Bellinger admits that many of these techniques can still be implemented using conventional microscopy but says its digital counterpart pushes back the boundaries of what the purely optical approach can achieve. It does so, he indicates, primarily through its ability to mix them at the examination stage as well as through subsequent processing. “Ordinary microscopy cannot provide the rendering, contrast enhancements or filtering tools that digital microscopy enables,” he states.Moreover, digital microscopy is simply more powerful in the most basic performance parameter involved – that of sheer magnification power. “It has a broader zoom range,” Bellinger confirms. The magnifications used in different applications might well vary but while the effective limit for purely optical devices is, he says, about “1,000 times”, the digital devices that Olympus supplies can achieve magnification rates of “9,000 times”. But, he adds, digital devices also lend themselves to applications involving very low magnification rates, say about 50 times, where a wide field of view is required. Investigating ‘orange peel’ effects is one such.

But digital microscopy is still for the most part a tool to be used by skilled operators who can interpret the images it produces. “It is not an in-line automated system, though it does enable some tasks to be carried out in software,” says Bellinger.
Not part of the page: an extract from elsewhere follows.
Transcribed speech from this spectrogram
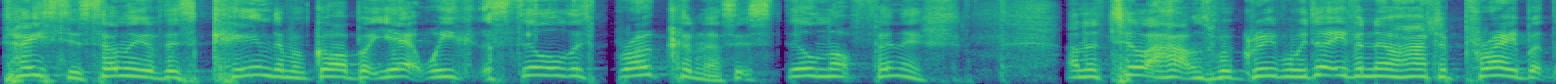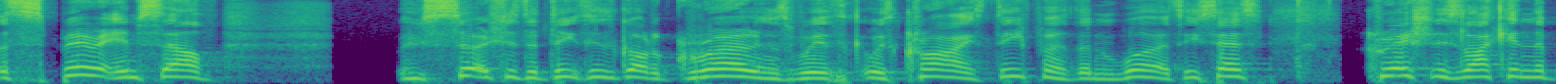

One example he cites is particle counting. “When you are looking at a clearcoat in polarised light, contaminants show up as bright white and the software can count them,” he says. “But the operator still has to take the image, select the area and set the values.” Surface roughness can also be estimated in a similar, semi-automated fashion.

So, while digital microscopy does not eliminate the need for skilled personnel to operate it and understand the images it generates, it does offer scope for diminishing the time taken in set-up routines, image capture procedures and in some cases image processing. Taken together then, compared with a purely optical approach, they can produce a substantial reduction in the total amount of time required from when samples are taken from the production line to when useful information can be returned to the line. On that score, Bellinger says what might previously have been “hours” can now be just “minutes